## What the task requires
Each line of the listing below must be retyped exactly, with images left out.

=-=-=-=-=

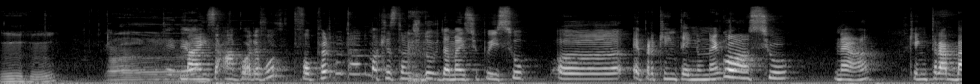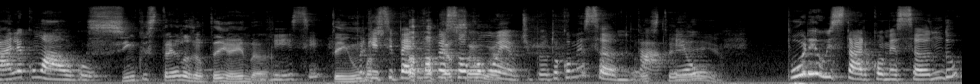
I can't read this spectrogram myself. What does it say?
Uhum. Ah, Entendeu? Mas agora eu vou, vou perguntar uma questão de dúvida, mas tipo, isso ah, é pra quem tem um negócio, né? Quem trabalha com algo. cinco estrelas eu tenho ainda. Vice. Tem uma Porque se pega uma pessoa como eu, tipo, eu tô começando. Tá. Eu, por eu estar começando,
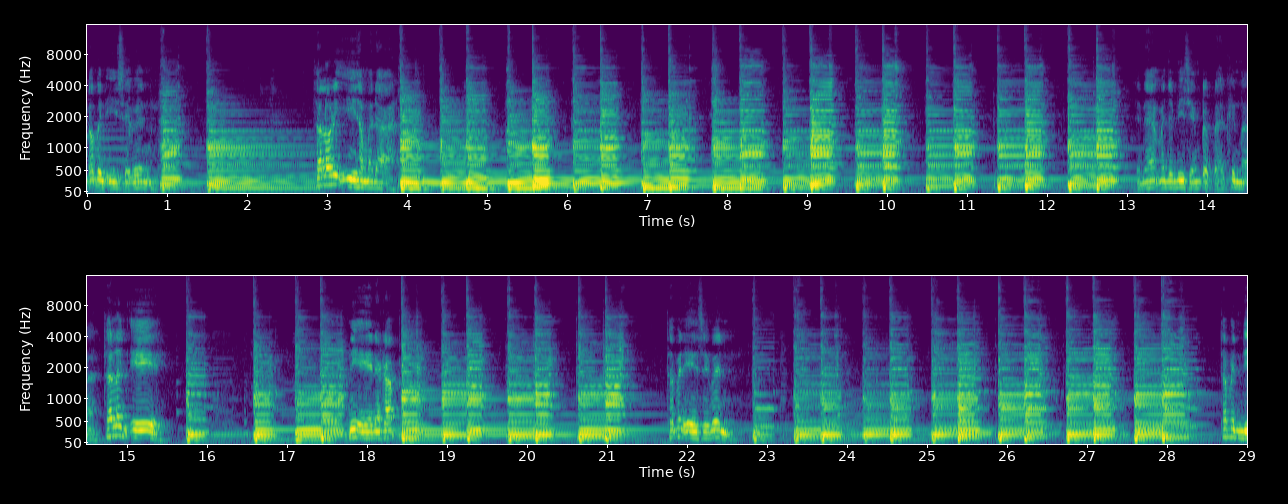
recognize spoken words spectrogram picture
ก็เป็น E7 ถ้าเราเล่น E ธรรมดา เห็นไหมมันจะมีเสียงแปลกๆขึ้นมา ถ้าเล่น A นี่ A นะครับ เป็น A7 ถ้าเป็น D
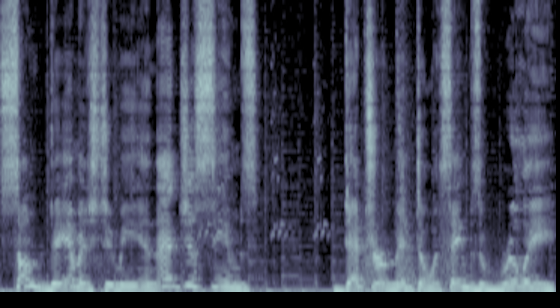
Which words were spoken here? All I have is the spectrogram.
some damage to me, and that just seems detrimental. It seems really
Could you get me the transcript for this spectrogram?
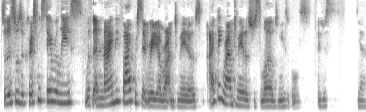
So this was a Christmas Day release with a 95% rating on Rotten Tomatoes. I think Rotten Tomatoes just loves musicals. They just, yeah.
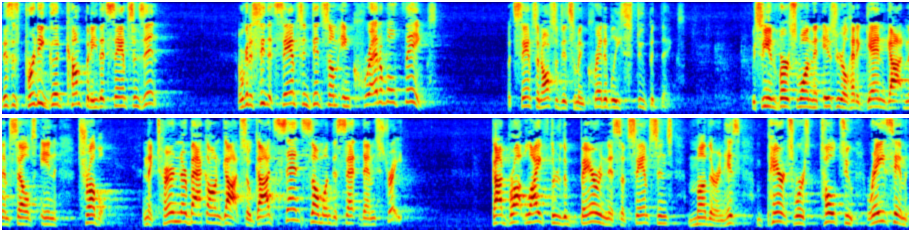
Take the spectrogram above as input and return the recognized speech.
This is pretty good company that Samson's in. And we're going to see that Samson did some incredible things, but Samson also did some incredibly stupid things. We see in verse 1 that Israel had again gotten themselves in trouble, and they turned their back on God. So God sent someone to set them straight. God brought life through the barrenness of Samson's mother, and his parents were told to raise him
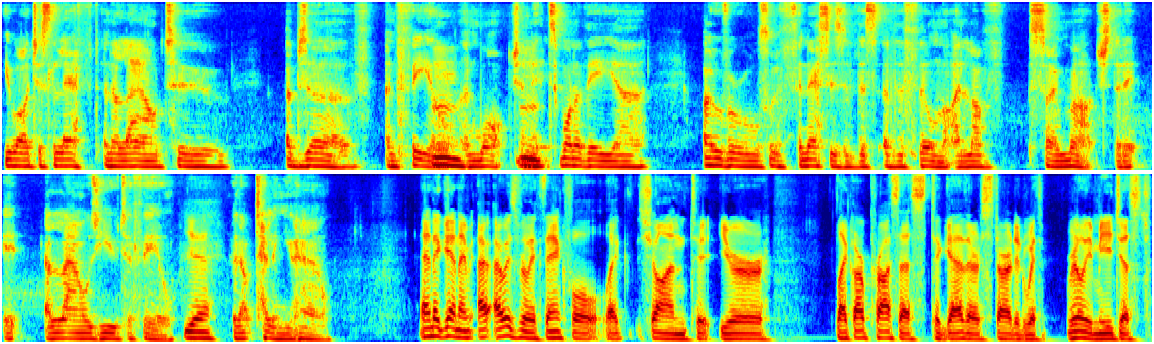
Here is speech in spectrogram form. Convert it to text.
you are just left and allowed to observe and feel and watch. And it's one of the uh, overall sort of finesses of this of the film that I love so much that it it allows you to feel yeah. without telling you how. And again, I, I was really thankful, like Sean, to your, like our process together started with really me just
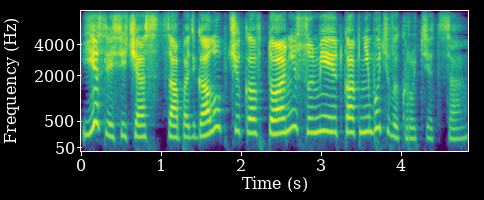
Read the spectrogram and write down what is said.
если сейчас сцапать голубчиков, то они сумеют как-нибудь выкрутиться.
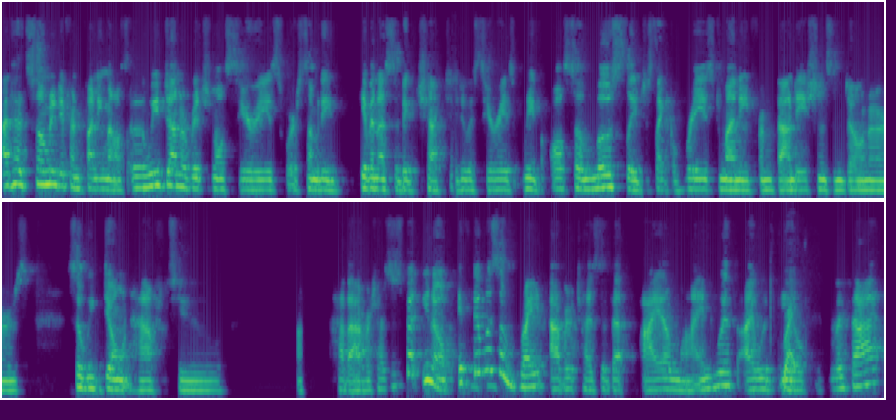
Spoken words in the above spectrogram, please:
I've had so many different funding models. I mean, we've done original series where somebody given us a big check to do a series. We've also mostly just like raised money from foundations and donors, so we don't have to uh, have advertisers. But you know, if it was a right advertiser that I aligned with, I would be right. okay with that.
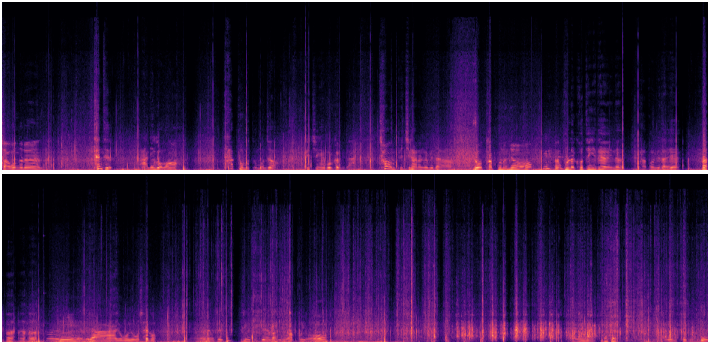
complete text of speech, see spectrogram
자 오늘은 텐트. 아니고 타프부터 먼저 피칭해 볼 겁니다. 처음 피칭하는 겁니다. 요 타프는요 아, 블랙 코팅이 되어 있는 타프입니다. 예. 음, 야 요거 요거 새거. 네, 제가 피팅 준비해가지고 왔고요. 아, 요거 살짝 무거워.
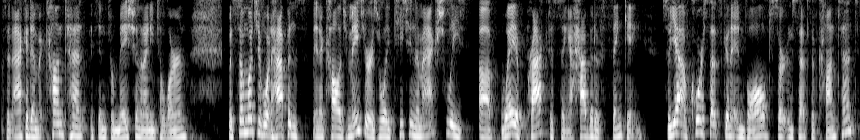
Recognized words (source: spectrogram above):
It's an academic content. It's information that i need to learn but so much of what happens in a college major is really teaching them actually a way of practicing, a habit of thinking. So, yeah, of course, that's going to involve certain sets of content,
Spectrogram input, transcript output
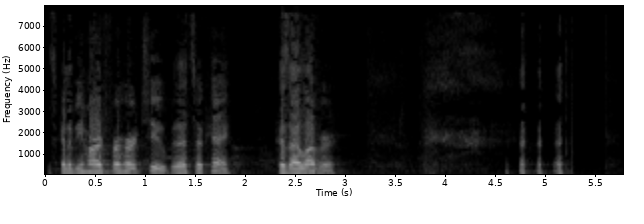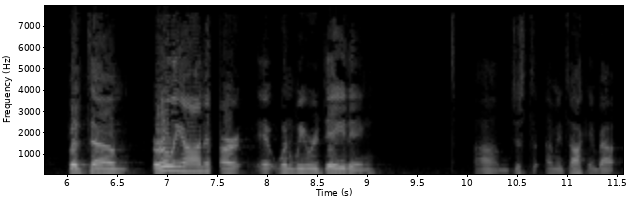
It's going to be hard for her too, but that's okay because I love her. but um, early on in our it, when we were dating, um, just I mean talking about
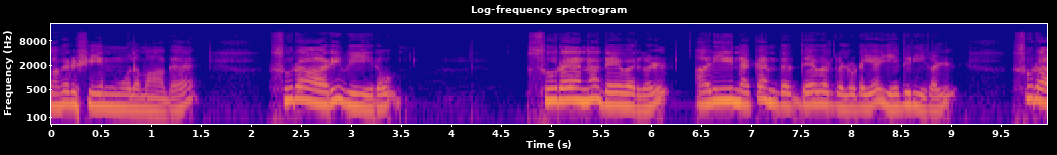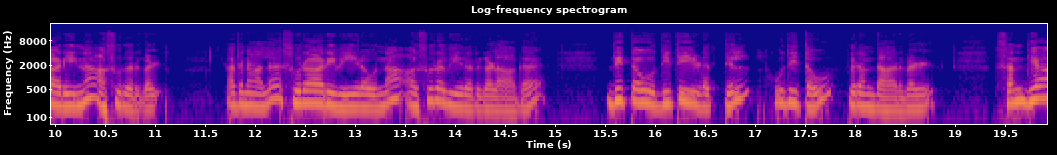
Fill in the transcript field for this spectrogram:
மகரிஷியின் மூலமாக சுராரி வீரவ் சுரன தேவர்கள் அரீனக அந்த தேவர்களுடைய எதிரிகள் சுராரின அசுரர்கள். அதனால் சுராரி வீரவ்னா அசுர வீரர்களாக தித்தௌ திதி இடத்தில் உதித்தௌ பிறந்தார்கள். சந்தியா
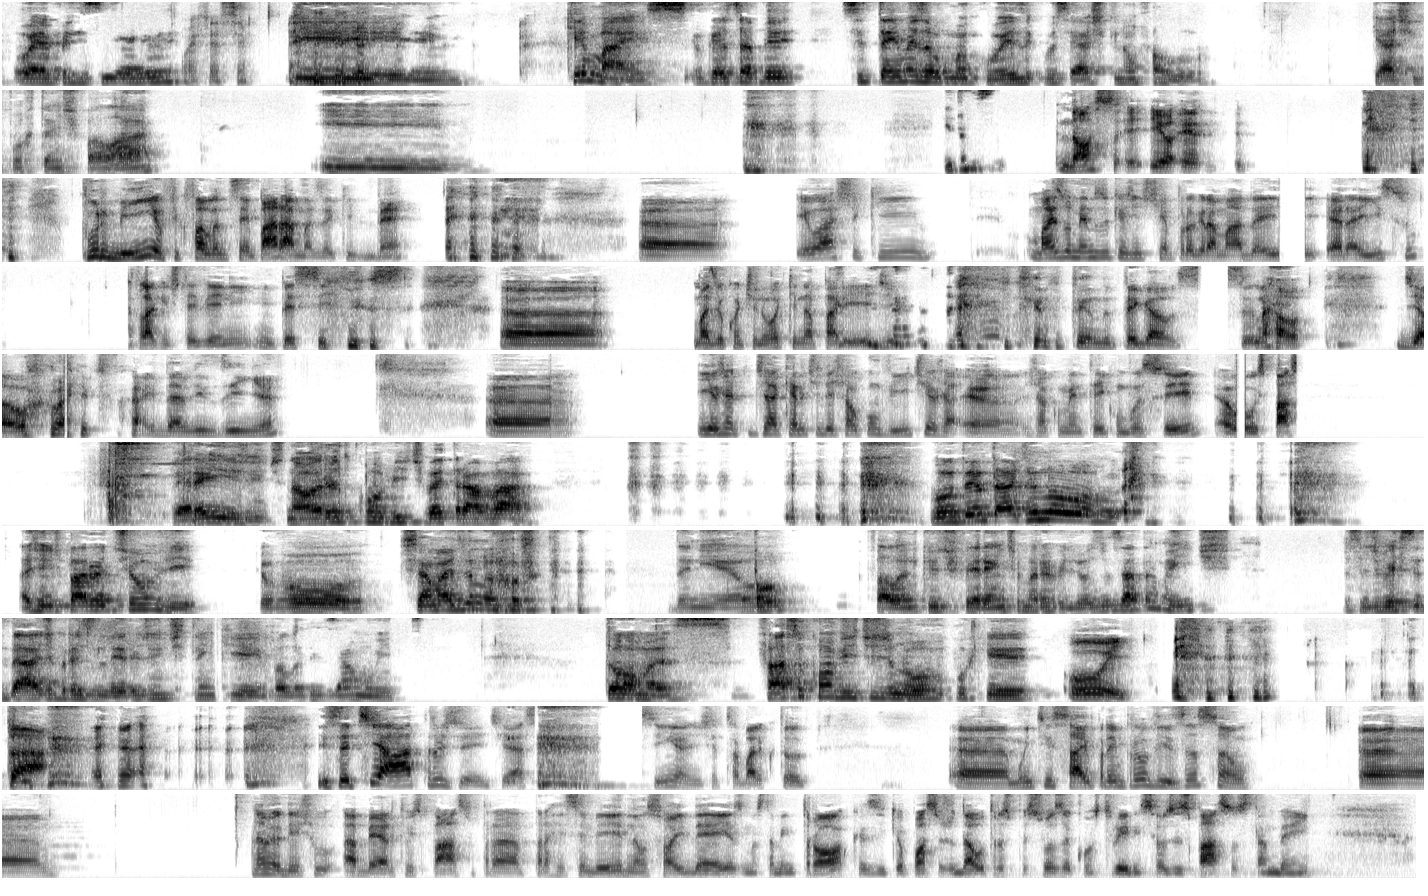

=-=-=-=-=

## Exercise output
I can't read this spectrogram myself. What does it say?
Uhum. Ah, Entendeu? Mas agora eu vou, vou perguntar uma questão de dúvida, mas tipo, isso ah, é pra quem tem um negócio, né? Quem trabalha com algo. cinco estrelas eu tenho ainda. Vice. Tem uma Porque se pega uma pessoa como eu, tipo, eu tô começando. Tá. Eu, por eu estar começando,
recognize spoken words spectrogram picture
ก็เป็น E7 ถ้าเราเล่น E ธรรมดา เห็นไหมมันจะมีเสียงแปลกๆขึ้นมา ถ้าเล่น A นี่ A นะครับ เป็น A7 ถ้าเป็น D
Which words were spoken here? All I have is the spectrogram.
some damage to me, and that just seems detrimental. It seems really
Could you get me the transcript for this spectrogram?
So this was a Christmas Day release with a 95% rating on Rotten Tomatoes. I think Rotten Tomatoes just loves musicals. They just, yeah.
Take the spectrogram above as input and return the recognized speech.
This is pretty good company that Samson's in. And we're going to see that Samson did some incredible things, but Samson also did some incredibly stupid things. We see in verse 1 that Israel had again gotten themselves in trouble, and they turned their back on God. So God sent someone to set them straight. God brought life through the barrenness of Samson's mother, and his parents were told to raise him
Here is speech in spectrogram form. Convert it to text.
you are just left and allowed to observe and feel and watch. And it's one of the uh, overall sort of finesses of this of the film that I love so much that it it allows you to feel yeah. without telling you how. And again, I, I was really thankful, like Sean, to your, like our process together started with really me just
Read the spectrogram and write down what is said.
если сейчас сцапать голубчиков, то они сумеют как-нибудь выкрутиться.
Spoken words in the above spectrogram, please:
I've had so many different funding models. I mean, we've done original series where somebody given us a big check to do a series. We've also mostly just like raised money from foundations and donors, so we don't have to uh, have advertisers. But you know, if it was a right advertiser that I aligned with, I would be right. okay with that.
complete text of speech, see spectrogram
자 오늘은 텐트. 아니고 타프부터 먼저 피칭해 볼 겁니다. 처음 피칭하는 겁니다. 요 타프는요 아, 블랙 코팅이 되어 있는 타프입니다. 예. 음, 야 요거 요거 새거. 네, 제가 피팅 준비해가지고 왔고요. 아, 요거 살짝 무거워.
Recognized words (source: spectrogram above):
It's an academic content. It's information that i need to learn but so much of what happens in a college major is really teaching them actually a way of practicing, a habit of thinking. So, yeah, of course, that's going to involve certain sets of content,
Spectrogram input, transcript output
It's going to be hard for her too, but that's okay because I love her. but um, early on in our it, when we were dating, um, just I mean talking about
Fill in the transcript field for this spectrogram:
மகரிஷியின் மூலமாக சுராரி வீரவ் சுரன தேவர்கள் அரீனக அந்த தேவர்களுடைய எதிரிகள் சுராரின அசுரர்கள். அதனால் சுராரி வீரவ்னா அசுர வீரர்களாக தித்தௌ திதி இடத்தில் உதித்தௌ பிறந்தார்கள். சந்தியா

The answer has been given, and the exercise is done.